Wasfi Hamdan al-Najjar, 58, is a farmer who was elected to be the spokesman for the Khuzaa residents in caravans. He says when he tries to lobby international agencies for assistance, everyone just tells them to wait. “They think the caravans are good housing,” he says of the metal boxes that are hot in summer, cold in winter, and full of bugs year-round. The ceilings and walls, not built to last, are disintegrating.
Because reconstruction is taking so long, many families whose homes were destroyed can no longer afford to pay rent. Some are forced to move in with family members, or worse, back into the rubble of their former homes.
It’s not just the houses that are not being rebuilt. The people of Khuzaa were farmers.Their fields too are buried under rubble and they have no other way of making ends meet. Even on the few patches of green where they tried to plant in the last year, the soil quality was ruined by the dust from the rubble and the crops didn't grow.
“It used to be paradise,” says a young man whose field was destroyed in Shejaiya, one of the hardest-hit Gaza neighborhoods. Asked about rehabilitating the land, he shakes his head. "It costs as much to raise a tree as it does a small child.”
Poverty and despair make fertile ground for extremists
The longer Gazans live without a roof over their head, the more difficult it will become to contain another looming threat: the Islamic State and its affiliates.
“You will find here more radicalization. You can see it, you can feel it. You’re putting people in a prison. Who can imagine that that will create moderate political views? It’s never happened in all of history, why would it happen in Gaza?” says Salah Abdelatti, a Gazan human rights worker.
Young men, unable to find jobs or get married, are at particular risk.
“My brother has been engaged for seven years,” says Reem Najjar, 17. “After Eid, if he still can’t come up with the money for a wedding and to provide for a family, the engagement will be called off.” Before the war he had at least had an apartment that he and his bride were going to move into. Then it was destroyed.
Basic goods as well as arms have long been smuggled through tunnels leading out of Gaza. One UN official lamented how the engineering expertise it takes to maintain those tunnels is being wasted.
“These minds would have been better used doing IT or engineering, no one would choose to work on the tunnels,” he says. But they have no other choice. Unemployment among youth is at 60 percent, the highest anywhere in the world.
The desire to leave the Gaza Strip is perhaps more acute now, but it isn't new.
“I don’t forgive my father as he didn’t forgive his father for not leaving,” said the same UN official.

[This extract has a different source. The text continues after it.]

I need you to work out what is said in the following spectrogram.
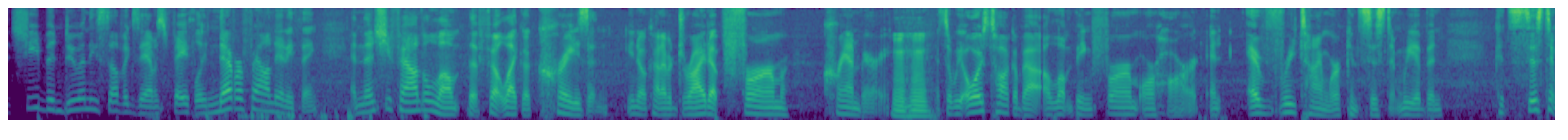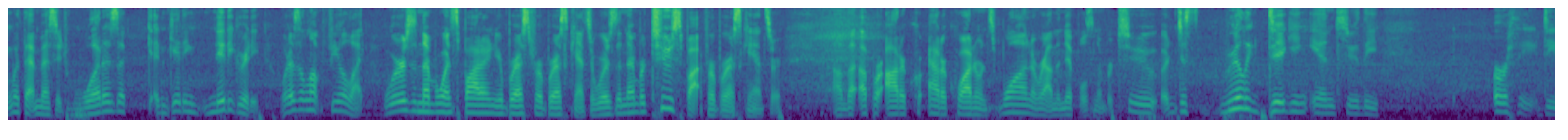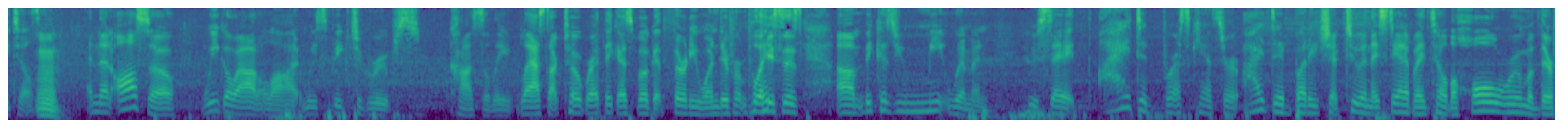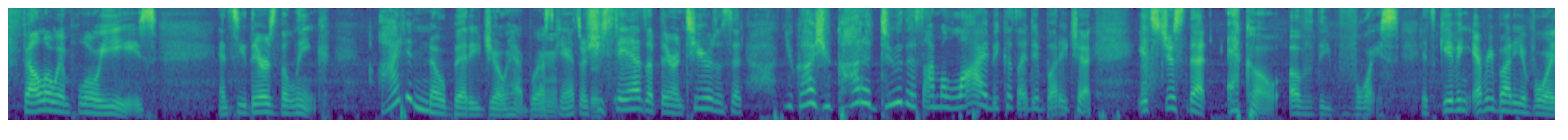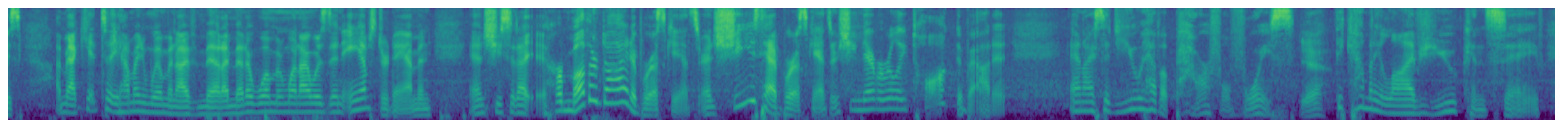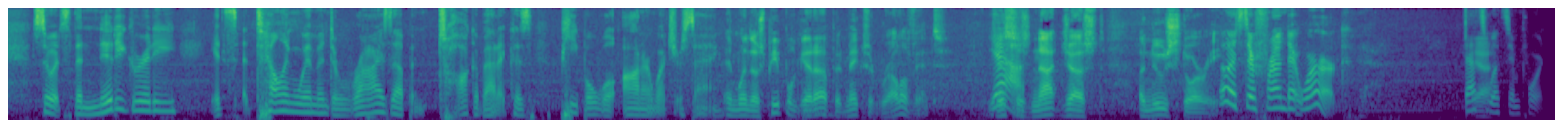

This article is the third in a series investigating why billions of dollars pledged by the international community to rebuild Gaza following a devastating war have not been delivered. The reporting was funded by individual backers through Beacon Reader.